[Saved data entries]
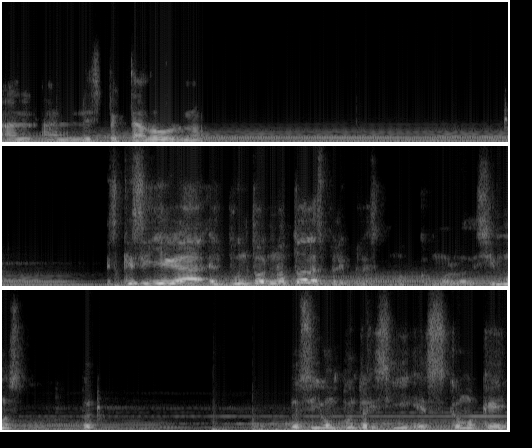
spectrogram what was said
al, espectador, ¿no? Es que si llega el punto, no todas las películas, como, como lo decimos, pero, pero sigue un punto que sí es como que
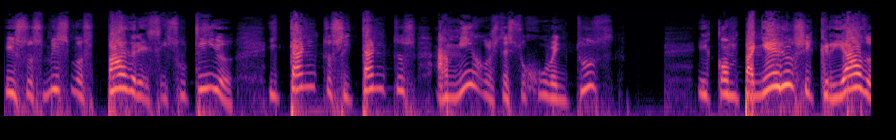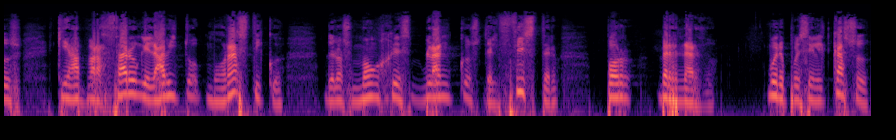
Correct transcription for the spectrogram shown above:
y sus mismos padres y su tío, y tantos y tantos amigos de su juventud, y compañeros y criados que abrazaron el hábito monástico de los monjes blancos del Cister por Bernardo. Bueno, pues en el caso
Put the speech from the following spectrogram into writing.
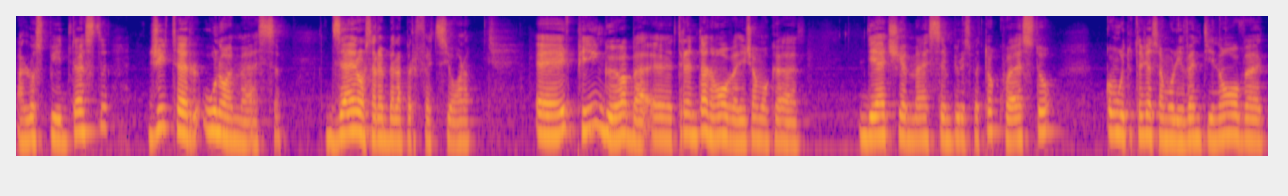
allo speed test jitter 1 ms 0 sarebbe la perfezione e il ping vabbè 39 diciamo che 10 ms in più rispetto a questo comunque tuttavia siamo lì 29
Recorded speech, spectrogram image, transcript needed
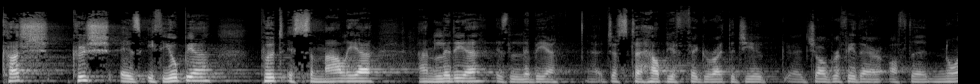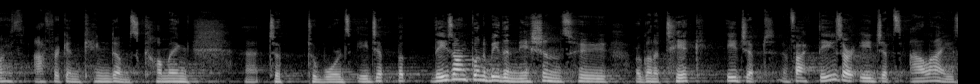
Cush, Cush is Ethiopia, Put is Somalia, and Lydia is Libya. Uh, just to help you figure out the ge- uh, geography there of the North African kingdoms coming uh, to, towards Egypt. But these aren't going to be the nations who are going to take Egypt. In fact, these are Egypt's allies.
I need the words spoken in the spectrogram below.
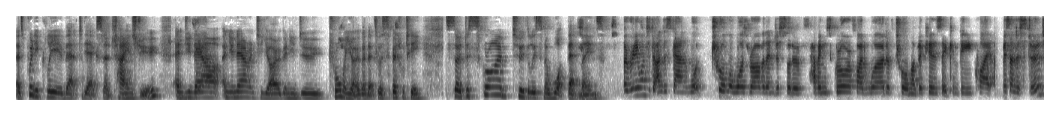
It's pretty clear that the accident changed you, and you now and you're now into yoga and you do trauma yoga. That's your specialty. So describe to the listener what that means. I really wanted to understand what trauma was rather than just sort of having this glorified word of trauma because it can be quite misunderstood.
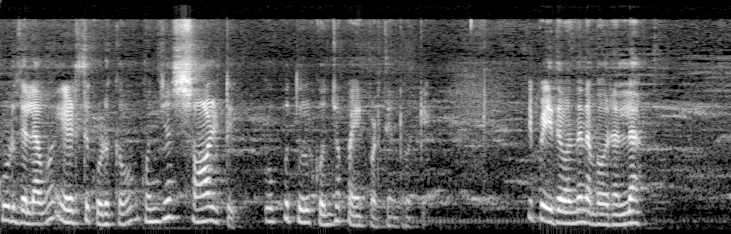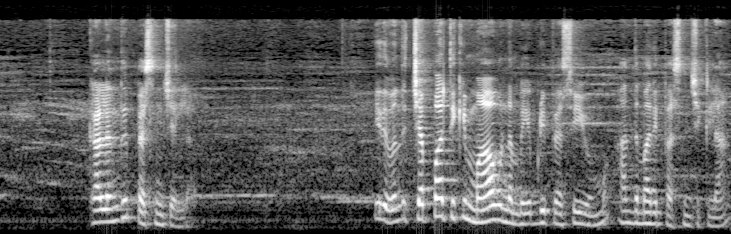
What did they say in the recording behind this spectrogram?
கூடுதலாகவும் எடுத்து கொடுக்கவும் கொஞ்சம் சால்ட்டு உப்புத்தூள் கொஞ்சம் பயன்படுத்தின்னு இருக்கேன் இப்போ இதை வந்து நம்ம நல்லா கலந்து பிசைஞ்சிடலாம். இது வந்து சப்பாத்திக்கு மாவு நம்ம எப்படி பிசைவோமோ அந்த மாதிரி பிசைஞ்சிக்கலாம்.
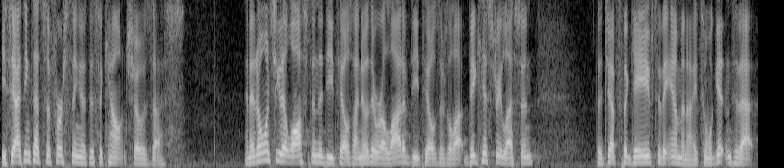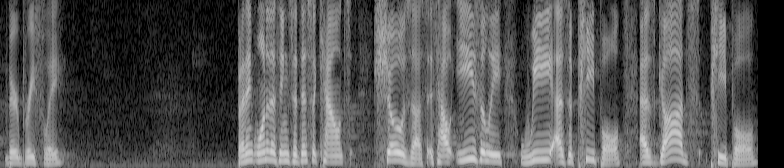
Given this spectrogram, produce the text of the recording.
You see, I think that's the first thing that this account shows us. And I don't want you to get lost in the details. I know there were a lot of details. There's a lot big history lesson that Jephthah gave to the Ammonites, and we'll get into that very briefly. But I think one of the things that this account shows us is how easily we as a people, as God's people,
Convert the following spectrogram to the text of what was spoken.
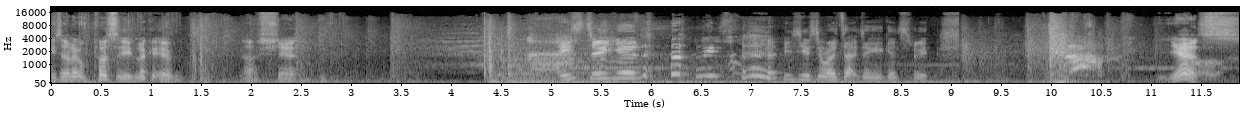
He's a little pussy. Look at him. Oh shit. He's too good. he's, he's using my tactic against me. Yes.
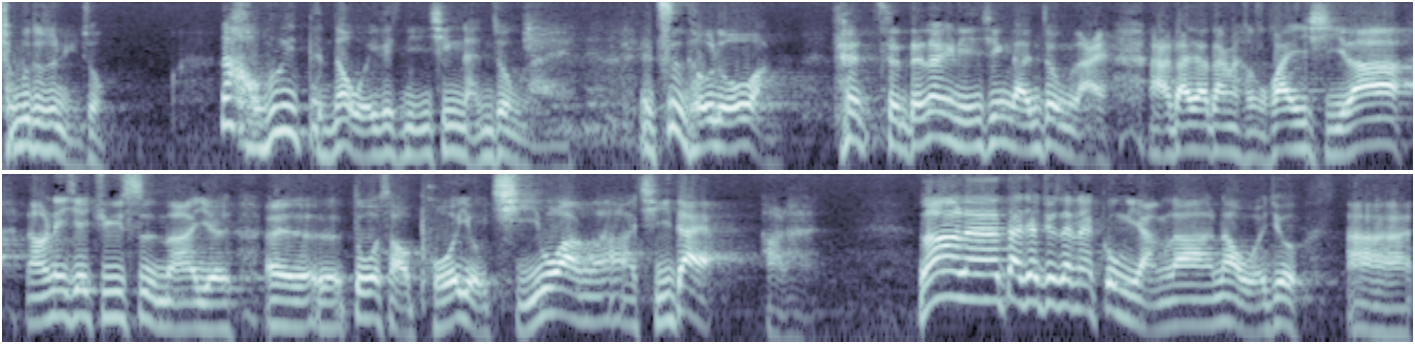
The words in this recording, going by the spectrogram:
全部都是女众。那好不容易等到我一个年轻男众来，自投罗网，等等那个年轻男众来啊，大家当然很欢喜啦。然后那些居士呢，也呃多少颇有期望啊，期待。好了，然后呢，大家就在那供养啦。那我就啊，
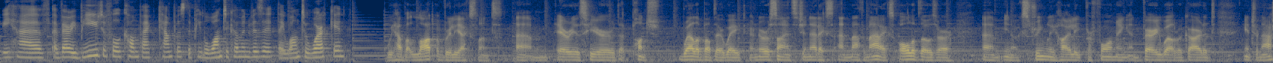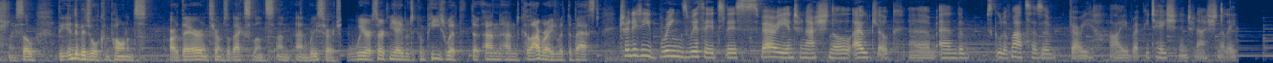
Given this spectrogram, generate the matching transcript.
We have a very beautiful compact campus that people want to come and visit, they want to work in. We have a lot of really excellent um, areas here that punch well above their weight. Neuroscience, genetics and mathematics, all of those are um, you know, extremely highly performing and very well regarded internationally. So the individual components are there in terms of excellence and, and research. We are certainly able to compete with the, and, and collaborate with the best. Trinity brings with it this very international outlook um, and the School of Maths has a very high reputation internationally.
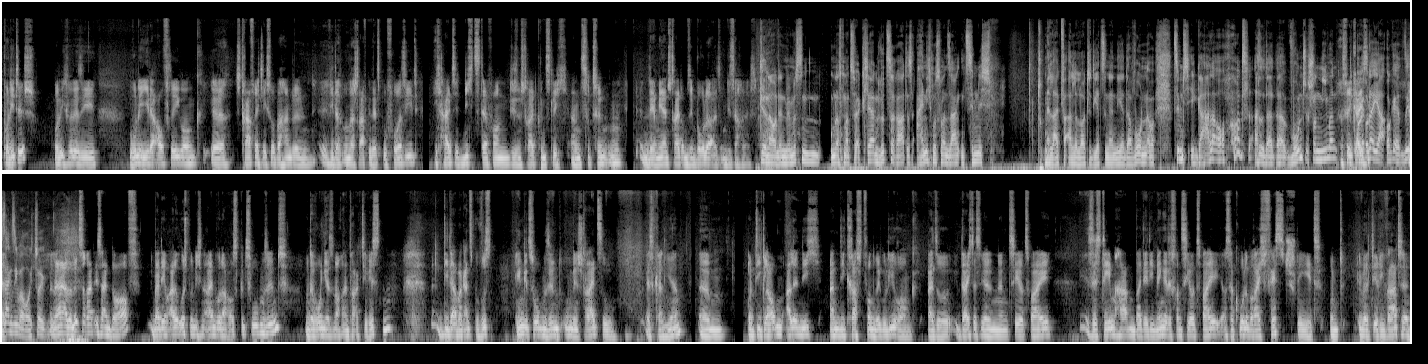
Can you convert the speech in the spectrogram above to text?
politisch, und ich würde sie ohne jede Aufregung äh, strafrechtlich so behandeln, wie das unser Strafgesetzbuch vorsieht. Ich halte nichts davon, diesen Streit künstlich anzuzünden der mehr ein Streit um Symbole als um die Sache ist. Genau, denn wir müssen, um das mal zu erklären, Lützerath ist eigentlich, muss man sagen, ein ziemlich Tut mir leid für alle Leute, die jetzt in der Nähe da wohnen, aber ziemlich egaler Ort. Also da, da wohnt schon niemand. Das will ich gar nicht oder, oder ja, okay, Sie ja. sagen Sie mal ruhig. Entschuldigung. Nein, also Lützerath ist ein Dorf, bei dem alle ursprünglichen Einwohner ausgezogen sind. Und da wohnen jetzt noch ein paar Aktivisten, die da aber ganz bewusst hingezogen sind, um den Streit zu eskalieren. Ähm, und die glauben alle nicht an die Kraft von Regulierung. Also da ich das in ein CO2-System haben, bei der die Menge von CO2 aus der Kohlebereich feststeht und über Derivate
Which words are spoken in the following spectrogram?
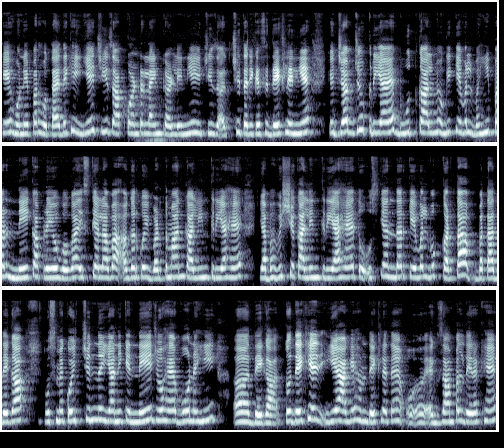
के होने पर होता है। देखिए, ये चीज़ आपको अंडरलाइन कर लेनी है, ये चीज़ अच्छी तरीके से देख लेनी है कि जब जो क्रिया है भूतकाल में होगी, केवल वहीं पर ने का प्रयोग होगा। इसके अलावा अगर कोई वर्तमान कालीन क्रिया है या भविष्यकालीन क्रिया है तो उसके अंदर केवल वो कर्ता बता देगा। उसमें कोई चिन्ह यानी कि ने जो है वो नहीं देगा। तो देखिए, ये आगे हम देख लेते हैं एग्ज़ाम्पल दे रखे हैं।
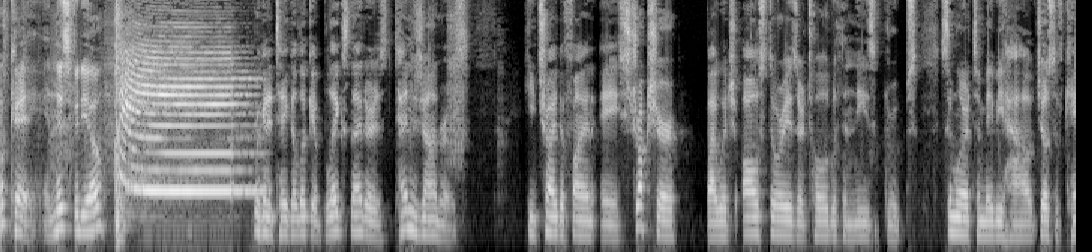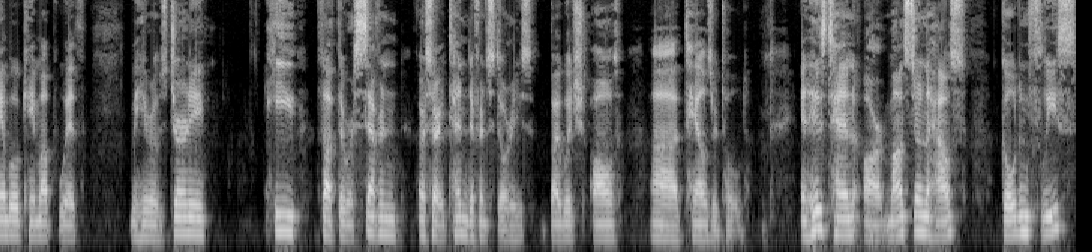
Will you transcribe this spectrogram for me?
Okay, in this video, we're going to take a look at Blake Snyder's 10 genres. He tried to find a structure by which all stories are told within these groups, similar to maybe how Joseph Campbell came up with the hero's journey. He thought there were seven, or sorry, 10 different stories by which all uh, tales are told. And his 10 are Monster in the House, Golden Fleece,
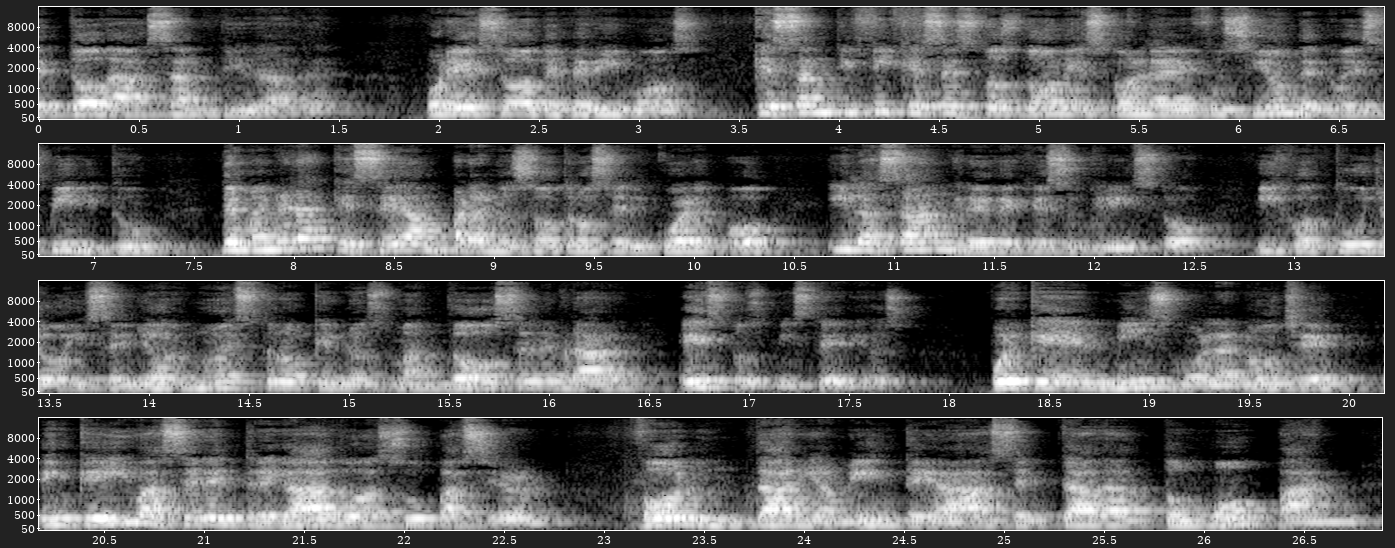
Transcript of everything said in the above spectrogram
de toda santidad. Por eso te pedimos que santifiques estos dones con la efusión de tu Espíritu, de manera que sean para nosotros el cuerpo y la sangre de Jesucristo, Hijo tuyo y Señor nuestro, que nos mandó celebrar estos misterios. Porque él mismo la noche en que iba a ser entregado a su pasión, voluntariamente aceptada, tomó pan,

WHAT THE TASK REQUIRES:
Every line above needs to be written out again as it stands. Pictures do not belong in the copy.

ANSWER BELOW:
spectrogram what was said
al, espectador, ¿no? Es que si llega el punto, no todas las películas, como, como lo decimos, pero, pero sigue un punto que sí es como que
Correct transcription for the spectrogram shown above:
y sus mismos padres y su tío, y tantos y tantos amigos de su juventud, y compañeros y criados que abrazaron el hábito monástico de los monjes blancos del Cister por Bernardo. Bueno, pues en el caso
Put the speech from the following spectrogram into writing.
allo speed test jitter 1 ms 0 sarebbe la perfezione e il ping vabbè 39 diciamo che 10 ms in più rispetto a questo comunque tuttavia siamo lì 29
Recorded speech, spectrogram image, transcript needed
Cush, Cush is Ethiopia, Put is Somalia, and Lydia is Libya. Uh, just to help you figure out the ge- uh, geography there of the North African kingdoms coming uh, to, towards Egypt. But these aren't going to be the nations who are going to take Egypt. In fact, these are Egypt's allies.
I need the words spoken in the spectrogram below.
It's pretty clear that the accident changed you, and you now and you're now into yoga and you do trauma yoga. That's your specialty. So describe to the listener what that means. I really wanted to understand what trauma was rather than just sort of having this glorified word of trauma because it can be quite misunderstood.
What did they say in the recording behind this spectrogram?
கூடுதலாகவும் எடுத்து கொடுக்கவும் கொஞ்சம் சால்ட்டு உப்புத்தூள் கொஞ்சம் பயன்படுத்தின்னு இருக்கேன் இப்போ இதை வந்து நம்ம நல்லா கலந்து பிசைஞ்சிடலாம். இது வந்து சப்பாத்திக்கு மாவு நம்ம எப்படி பிசைவோமோ அந்த மாதிரி பிசைஞ்சிக்கலாம்.
Given this spectrogram, produce the text of the recording.
You see, I think that's the first thing that this account shows us. And I don't want you to get lost in the details. I know there were a lot of details. There's a lot big history lesson that Jephthah gave to the Ammonites, and we'll get into that very briefly. But I think one of the things that this account shows us is how easily we as a people, as God's people,
Convert the following spectrogram to the text of what was spoken.
He's a little pussy. Look at him. Oh shit. He's too good. he's, he's using my tactic against me. Yes.
The words in this recording, going by the spectrogram:
全部都是女众。那好不容易等到我一个年轻男众来，自投罗网，等等那个年轻男众来啊，大家当然很欢喜啦。然后那些居士呢，也呃多少颇有期望啊，期待。好了，然后呢，大家就在那供养啦。那我就啊，
Given this spectrogram, generate the matching transcript.
We have a very beautiful compact campus that people want to come and visit, they want to work in. We have a lot of really excellent um, areas here that punch well above their weight. Neuroscience, genetics and mathematics, all of those are um, you know, extremely highly performing and very well regarded internationally. So the individual components are there in terms of excellence and, and research. We are certainly able to compete with the, and, and collaborate with the best. Trinity brings with it this very international outlook um, and the School of Maths has a very high reputation internationally.
Can you convert the speech in the spectrogram above to text?
politisch, und ich würde sie ohne jede Aufregung äh, strafrechtlich so behandeln, wie das unser Strafgesetzbuch vorsieht. Ich halte nichts davon, diesen Streit künstlich anzuzünden der mehr ein Streit um Symbole als um die Sache ist. Genau, denn wir müssen, um das mal zu erklären, Lützerath ist eigentlich, muss man sagen, ein ziemlich Tut mir leid für alle Leute, die jetzt in der Nähe da wohnen, aber ziemlich egaler Ort. Also da, da wohnt schon niemand. Das will ich gar nicht oder, oder ja, okay, Sie ja. sagen Sie mal ruhig. Entschuldigung. Nein, also Lützerath ist ein Dorf, bei dem alle ursprünglichen Einwohner ausgezogen sind. Und da wohnen jetzt noch ein paar Aktivisten, die da aber ganz bewusst hingezogen sind, um den Streit zu eskalieren. Ähm, und die glauben alle nicht an die Kraft von Regulierung. Also da ich das in ein CO2-System haben, bei der die Menge von CO2 aus der Kohlebereich feststeht und über Derivate
Which words are spoken in the following spectrogram?
के होने पर होता है। देखिए, ये चीज़ आपको अंडरलाइन कर लेनी है, ये चीज़ अच्छी तरीके से देख लेनी है कि जब जो क्रिया है भूतकाल में होगी, केवल वहीं पर ने का प्रयोग होगा। इसके अलावा अगर कोई वर्तमान कालीन क्रिया है या भविष्यकालीन क्रिया है तो उसके अंदर केवल वो कर्ता बता देगा। उसमें कोई चिन्ह यानी कि ने जो है वो नहीं देगा। तो देखिए, ये आगे हम देख लेते हैं एग्ज़ाम्पल दे रखे हैं।
Will you transcribe this spectrogram for me?
Okay, in this video, we're going to take a look at Blake Snyder's 10 genres. He tried to find a structure by which all stories are told within these groups, similar to maybe how Joseph Campbell came up with the hero's journey. He thought there were seven, or sorry, 10 different stories by which all uh, tales are told. And his 10 are Monster in the House, Golden Fleece,
Transcript of everything said in the above spectrogram
de toda santidad. Por eso te pedimos que santifiques estos dones con la efusión de tu Espíritu, de manera que sean para nosotros el cuerpo y la sangre de Jesucristo, Hijo tuyo y Señor nuestro, que nos mandó celebrar estos misterios. Porque él mismo la noche en que iba a ser entregado a su pasión, voluntariamente aceptada, tomó pan,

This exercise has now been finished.